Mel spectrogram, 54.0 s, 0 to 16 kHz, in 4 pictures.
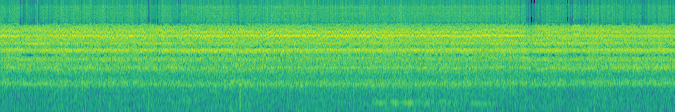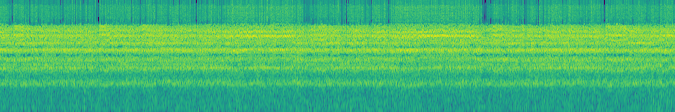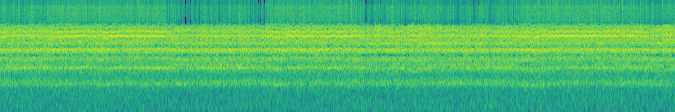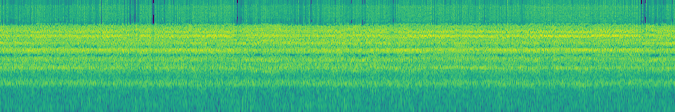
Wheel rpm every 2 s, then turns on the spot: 220, 230, 210, 210, 210, 230, 230, 230, 230, 230, 230, 230, 230, 230, 230, 230, 230, 220, 230, 230, 230, 230, 220, 230, 230, 230, 230.
none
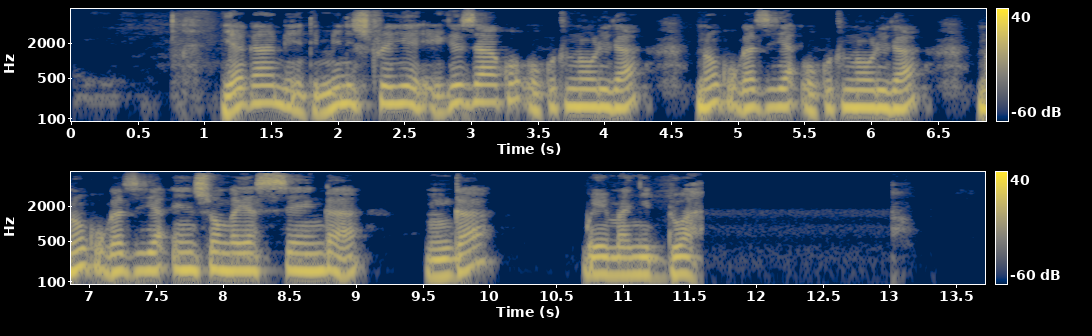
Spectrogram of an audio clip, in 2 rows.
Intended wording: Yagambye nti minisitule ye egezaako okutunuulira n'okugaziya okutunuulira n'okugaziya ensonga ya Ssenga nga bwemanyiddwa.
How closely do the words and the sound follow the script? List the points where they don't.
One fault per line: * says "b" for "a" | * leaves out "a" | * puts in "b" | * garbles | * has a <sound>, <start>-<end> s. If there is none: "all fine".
all fine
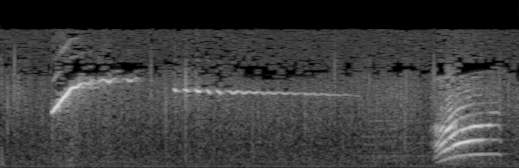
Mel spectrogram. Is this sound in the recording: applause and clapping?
no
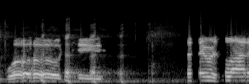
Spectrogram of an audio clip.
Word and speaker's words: votus: this came up, and we had the song Votus, and we pronounced it that way. And he's like, this would really be Wotus.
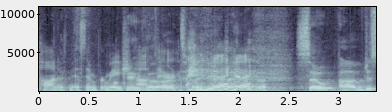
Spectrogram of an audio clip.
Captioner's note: laugh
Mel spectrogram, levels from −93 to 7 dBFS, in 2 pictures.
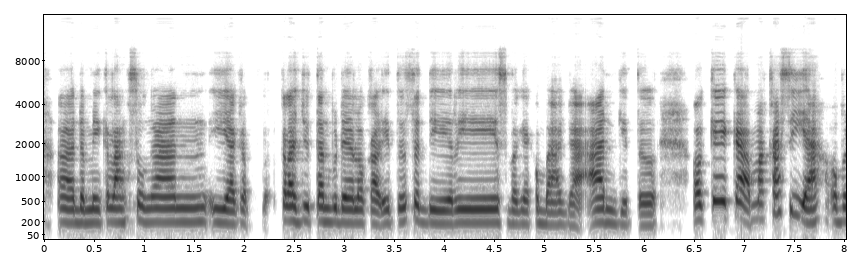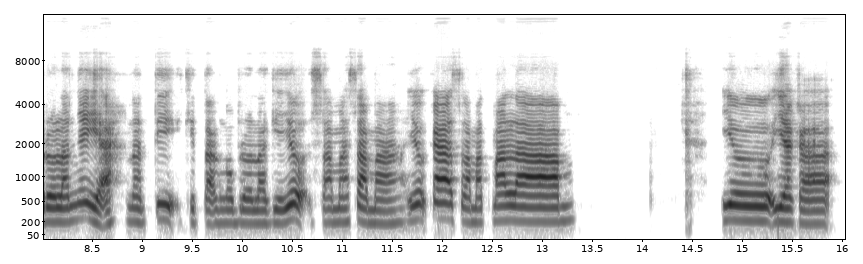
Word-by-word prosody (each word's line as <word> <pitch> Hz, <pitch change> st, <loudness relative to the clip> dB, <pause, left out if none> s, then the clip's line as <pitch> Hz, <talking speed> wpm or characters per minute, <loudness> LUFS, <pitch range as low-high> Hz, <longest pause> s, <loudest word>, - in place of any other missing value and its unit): eee, 185 Hz, -1 st, +1 dB
demi 185 Hz, 0 st, -2 dB
kelangsungan 195 Hz, 0 st, -2 dB
ya, 185 Hz, -2 st, +1 dB
ket 185 Hz, -, -9 dB
e -, -, -18 dB
kelanjutan 205 Hz, -1 st, +1 dB
budaya 190 Hz, -2 st, +2 dB
lokal 180 Hz, -1 st, -1 dB
itu 190 Hz, +1 st, -6 dB
sendiri, 185 Hz, -1 st, -1 dB
sebagai 175 Hz, -1 st, -7 dB
kebanggaan, 170 Hz, +2 st, -2 dB
gitu. 160 Hz, -2 st, -7 dB, 0.4 s
Oke, -, -, +2 dB
Kak, 480 Hz, -2 st, +5 dB
makasih 300 Hz, +8 st, -2 dB
ya, 185 Hz, -, +5 dB, 0.2 s
obrolannya 200 Hz, +3 st, 0 dB
ya, -, -, +2 dB, 0.2 s
nanti 425 Hz, -, -5 dB
kita 185 Hz, -1 st, -6 dB
ngobrol 180 Hz, 0 st, -8 dB
lagi 180 Hz, +2 st, -5 dB
yuk, 220 Hz, -1 st, +2 dB
sama-sama. 185 Hz, -1 st, -4 dB
Yuk, 225 Hz, +1 st, -4 dB
Kak, 235 Hz, -2 st, +7 dB
selamat 190 Hz, -2 st, -6 dB
malam. 205 Hz, 0 st, +6 dB, 1.5 s
Yuk, 210 Hz, -2 st, +2 dB
iya, 195 Hz, -1 st, +4 dB
Kak. 175 Hz, 0 st, -1 dB
190 Hz, 125 wpm, -18 LUFS, 180-205 Hz, 1.5 s, Kak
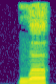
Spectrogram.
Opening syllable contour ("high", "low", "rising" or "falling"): low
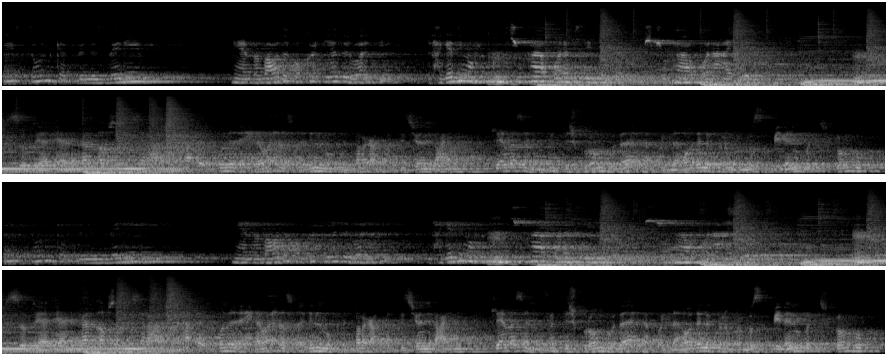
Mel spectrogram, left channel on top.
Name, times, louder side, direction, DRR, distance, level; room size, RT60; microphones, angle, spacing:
voice 1, 0.0-1.5 2.3-3.9 4.3-7.6, left 2 dB, 75° left, 5 dB, 0.5 m, -32 dB
sound 1, 5.3-10.7, equal, 15° left, 1.3 m, -29 dB
voice 2, 8.5-13.5 13.7-17.5, right 1 dB, 25° right, 2 dB, 0.5 m, -28 dB
5.8 x 4.2 x 5.2 m, 2.7 s
head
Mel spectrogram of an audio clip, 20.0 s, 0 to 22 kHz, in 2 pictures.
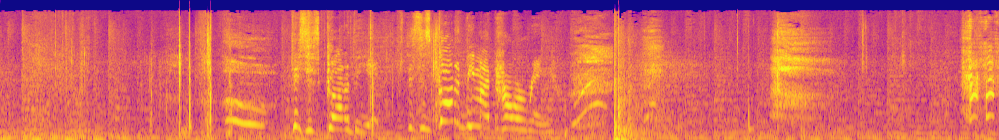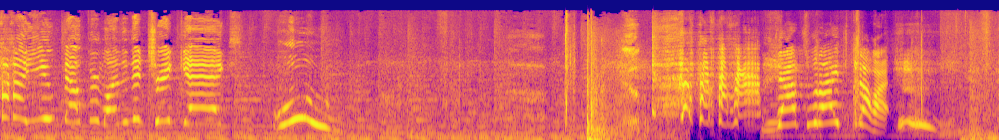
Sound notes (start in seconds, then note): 2.2 gasps; 6.1 pop sound; 7.6 sighs; 9.6 laughs; 15.6 pop sound; 16.3 laughs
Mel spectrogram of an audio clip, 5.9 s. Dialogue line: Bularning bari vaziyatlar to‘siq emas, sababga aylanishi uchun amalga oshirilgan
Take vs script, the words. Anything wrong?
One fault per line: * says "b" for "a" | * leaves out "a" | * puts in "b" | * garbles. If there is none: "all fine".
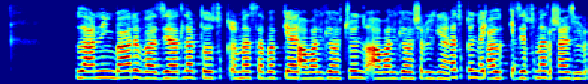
* says "amalga" for "aylanishi"
* garbles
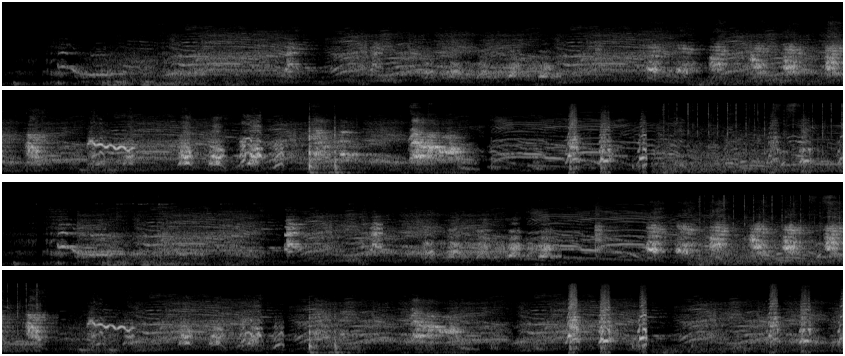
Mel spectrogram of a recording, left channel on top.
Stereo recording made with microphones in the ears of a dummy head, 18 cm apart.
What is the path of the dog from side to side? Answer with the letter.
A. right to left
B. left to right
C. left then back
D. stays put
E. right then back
C.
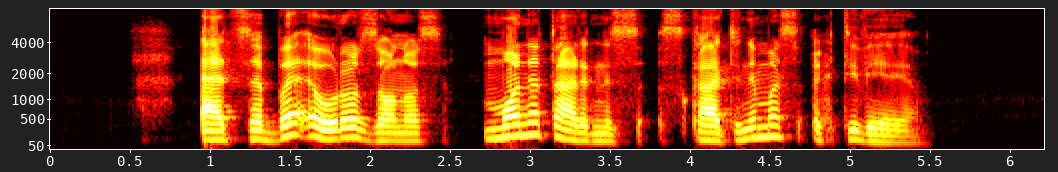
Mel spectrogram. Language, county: Lithuanian, Alytus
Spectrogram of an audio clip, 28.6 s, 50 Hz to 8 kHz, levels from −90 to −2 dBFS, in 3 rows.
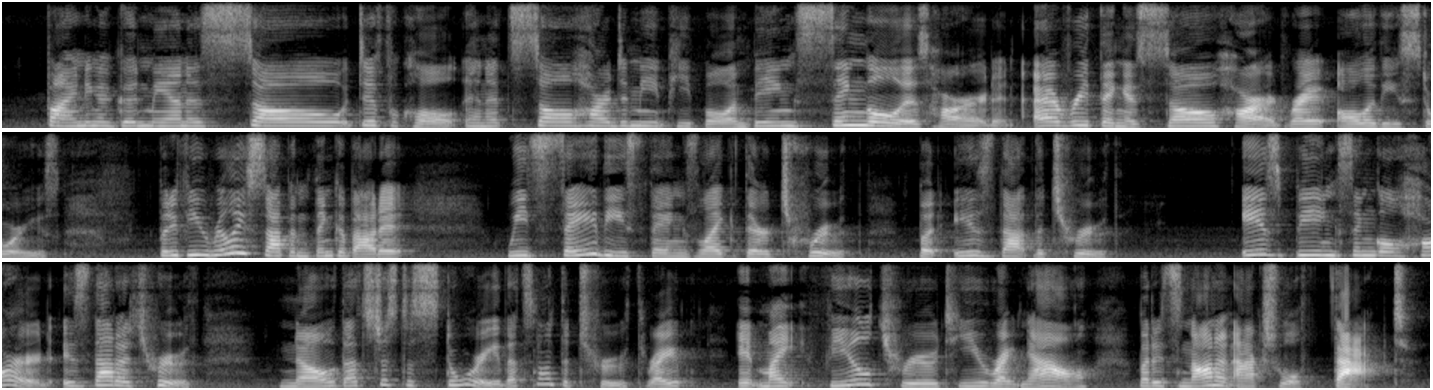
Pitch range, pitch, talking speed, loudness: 190-245 Hz, 225 Hz, 170 wpm, -25 LUFS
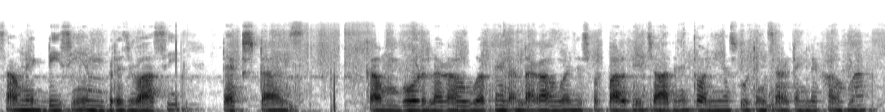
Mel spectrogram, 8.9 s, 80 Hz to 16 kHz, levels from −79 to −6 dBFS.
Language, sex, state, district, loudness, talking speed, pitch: Hindi, male, Uttar Pradesh, Lalitpur, -19 LUFS, 140 wpm, 150 Hz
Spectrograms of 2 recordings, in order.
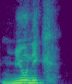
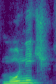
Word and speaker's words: Múnich: Pero la película que les quiero recomendar el día de hoy es bien interesante y se titula, así se titula, eh, Munich, si lo pronunciamos en inglés, Múnich, si lo pronunciamos en español, y München, si lo pronunciamos en alemán.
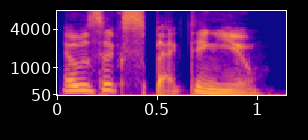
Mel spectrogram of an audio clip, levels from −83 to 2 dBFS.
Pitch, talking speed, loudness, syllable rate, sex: 145 Hz, 210 wpm, -18 LUFS, 5.8 syllables/s, male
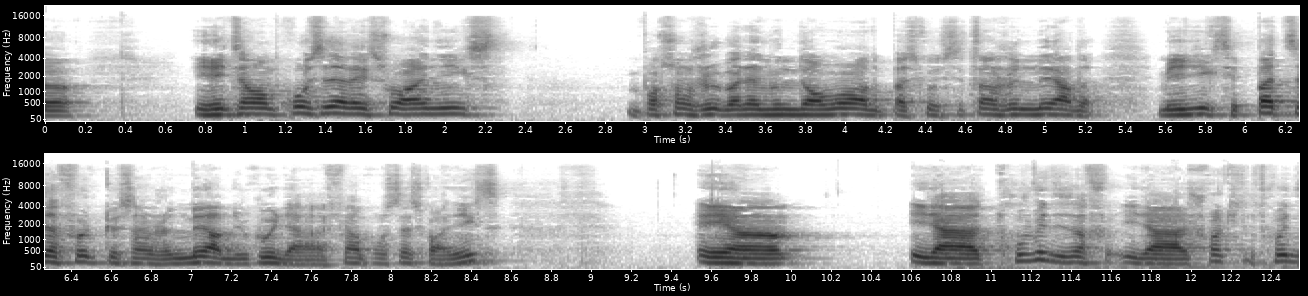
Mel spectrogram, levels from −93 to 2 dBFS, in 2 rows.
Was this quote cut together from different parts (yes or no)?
no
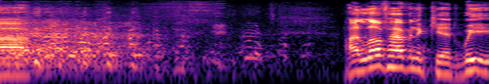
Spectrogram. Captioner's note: audience laughing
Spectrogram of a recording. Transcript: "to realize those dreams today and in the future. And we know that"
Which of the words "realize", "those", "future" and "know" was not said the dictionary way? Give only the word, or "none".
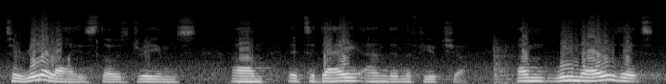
none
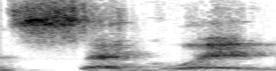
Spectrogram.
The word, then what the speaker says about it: segue: to the Webster dictionary the word Segway which is spelled for realz se gue it means to make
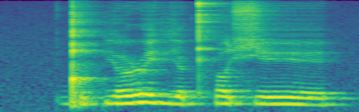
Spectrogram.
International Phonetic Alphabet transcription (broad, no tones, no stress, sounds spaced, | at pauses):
ɡ͡ǃ ɪ pʲ ɔ ɭ e vʲ a ʈʰ ɔ ɕ ɪː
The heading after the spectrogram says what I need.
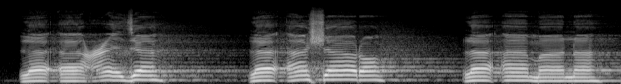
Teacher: La aja, la asyarah, la amanah. Ya, semuanya dibaca pendek karena lam alif di sini sudah berfungsi sebagai lam dan hamzah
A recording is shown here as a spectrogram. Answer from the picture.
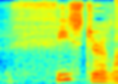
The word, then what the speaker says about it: Feaster: Because Megan said you pronounce Feaster like Easter.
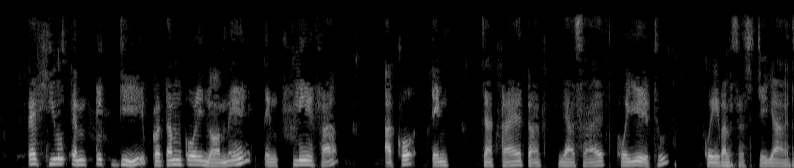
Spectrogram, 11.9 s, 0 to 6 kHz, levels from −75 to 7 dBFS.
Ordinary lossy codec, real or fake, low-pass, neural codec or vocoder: MP3, 24 kbps; fake; 5.4 kHz; codec, 24 kHz, 1 kbps, SNAC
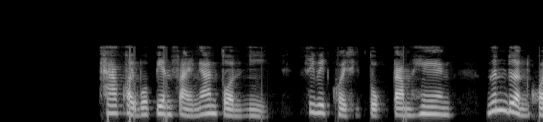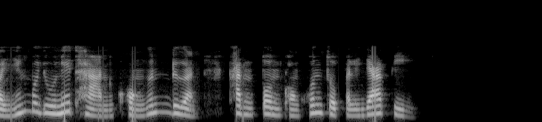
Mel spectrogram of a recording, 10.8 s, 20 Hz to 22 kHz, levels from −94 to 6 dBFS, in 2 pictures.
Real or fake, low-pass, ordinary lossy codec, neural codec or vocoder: real; 5.4 kHz; AAC, 48 kbps; none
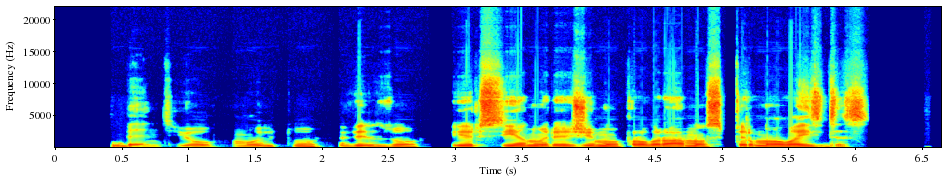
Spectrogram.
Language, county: Lithuanian, Šiauliai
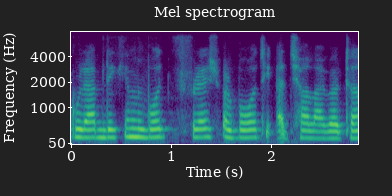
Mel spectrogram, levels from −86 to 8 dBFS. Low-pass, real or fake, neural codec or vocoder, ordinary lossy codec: 7.2 kHz; fake; codec, 16 kHz, 2 kbps, X-Codec, WavLM features, trained on Multilingual LibriSpeech; Opus, 16 kbps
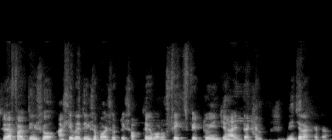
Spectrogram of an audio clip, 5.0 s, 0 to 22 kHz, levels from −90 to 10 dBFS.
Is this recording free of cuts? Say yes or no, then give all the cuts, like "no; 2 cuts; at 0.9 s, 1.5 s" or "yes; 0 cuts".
yes; 0 cuts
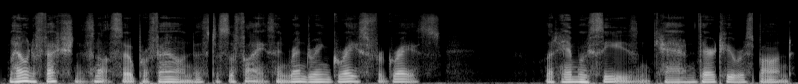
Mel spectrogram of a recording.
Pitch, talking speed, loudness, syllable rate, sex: 120 Hz, 175 wpm, -22 LUFS, 5.2 syllables/s, male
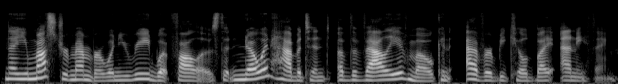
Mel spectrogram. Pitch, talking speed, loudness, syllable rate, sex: 210 Hz, 225 wpm, -21 LUFS, 5.8 syllables/s, female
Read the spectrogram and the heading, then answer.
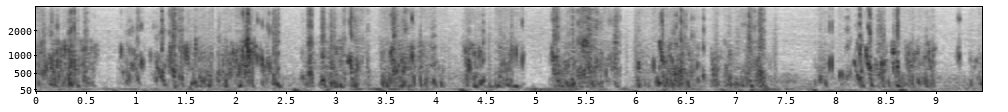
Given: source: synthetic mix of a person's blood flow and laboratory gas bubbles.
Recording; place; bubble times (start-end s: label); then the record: Doppler ultrasound of blood flow; subclavian vein
0.00-0.63 s: bubbles
0.81-2.47 s: bubbles
2.62-3.36 s: bubbles
3.41-4.11 s: bubbles
4.24-4.90 s: bubbles
5.10-5.85 s: bubbles
5.96-7.36 s: bubbles
7.76-9.00 s: bubbles
9.18-9.26 s: bubbles
9.30-9.47 s: bubbles
From the record:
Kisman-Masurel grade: 444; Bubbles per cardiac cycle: continuous sound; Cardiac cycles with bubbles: 100%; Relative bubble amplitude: maximal (0.775 to 0.999); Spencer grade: 4 (maximum detectable bubble signal sounding continuously throughout systole and diastole of every cardiac period, and overriding the amplitude of the normal cardiac signals); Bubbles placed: anywhere in the cardiac cycle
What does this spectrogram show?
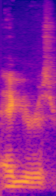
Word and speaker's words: Eggers: I think that's what I really love about like Robert Eggers, right? That's how you pronounce it.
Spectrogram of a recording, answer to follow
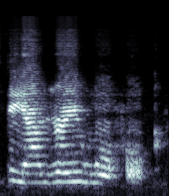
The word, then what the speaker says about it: Deandre Woolfolk: Today we have Kayla McGuire, the girlfriend of, please pronounce his name again. Deandre Woolfolk.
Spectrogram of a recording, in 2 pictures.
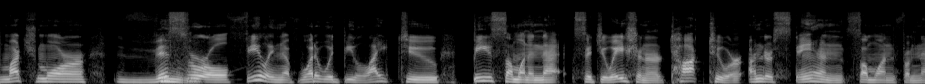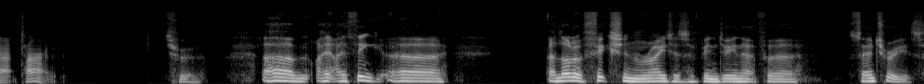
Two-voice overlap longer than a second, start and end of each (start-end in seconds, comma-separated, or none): none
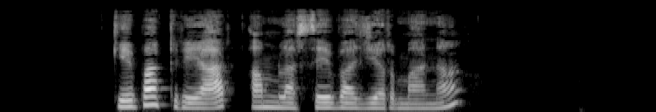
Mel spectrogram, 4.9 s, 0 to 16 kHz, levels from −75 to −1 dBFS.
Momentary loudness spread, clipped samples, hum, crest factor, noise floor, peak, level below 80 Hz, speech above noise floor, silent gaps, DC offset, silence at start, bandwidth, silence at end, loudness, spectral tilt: 12 LU; under 0.1%; none; 22 dB; -83 dBFS; -2 dBFS; -70 dBFS; 60 dB; none; under 0.1%; 0.85 s; 11.5 kHz; 1.45 s; -22 LUFS; -3 dB/octave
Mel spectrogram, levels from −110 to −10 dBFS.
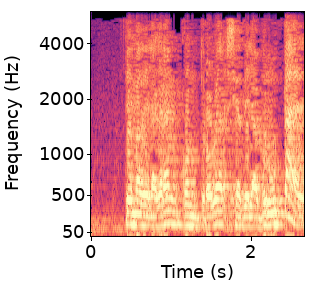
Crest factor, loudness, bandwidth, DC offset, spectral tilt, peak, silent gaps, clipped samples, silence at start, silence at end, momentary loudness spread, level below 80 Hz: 6 dB; -7 LUFS; 6 kHz; under 0.1%; -7 dB/octave; 0 dBFS; none; 5%; 0 s; 0 s; 3 LU; -34 dBFS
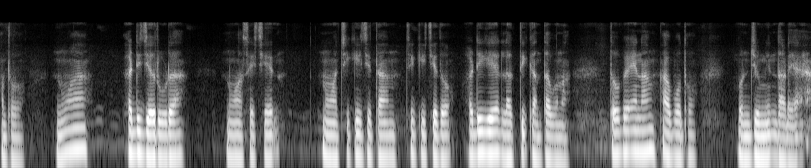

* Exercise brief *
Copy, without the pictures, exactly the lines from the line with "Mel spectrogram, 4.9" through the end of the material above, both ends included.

* Exercise result *
Mel spectrogram, 4.9 s, 0 to 16 kHz, levels from −75 to −1 dBFS.
Momentary loudness spread, clipped samples, hum, crest factor, noise floor, peak, level below 80 Hz, speech above noise floor, silent gaps, DC offset, silence at start, bandwidth, silence at end, loudness, spectral tilt: 12 LU; under 0.1%; none; 22 dB; -83 dBFS; -2 dBFS; -70 dBFS; 60 dB; none; under 0.1%; 0.85 s; 11.5 kHz; 1.45 s; -22 LUFS; -3 dB/octave
Mel spectrogram, levels from −110 to −10 dBFS.
Crest factor, loudness, bandwidth, DC offset, spectral tilt, peak, silent gaps, clipped samples, silence at start, silence at end, momentary loudness spread, level below 80 Hz: 6 dB; -7 LUFS; 6 kHz; under 0.1%; -7 dB/octave; 0 dBFS; none; 5%; 0 s; 0 s; 3 LU; -34 dBFS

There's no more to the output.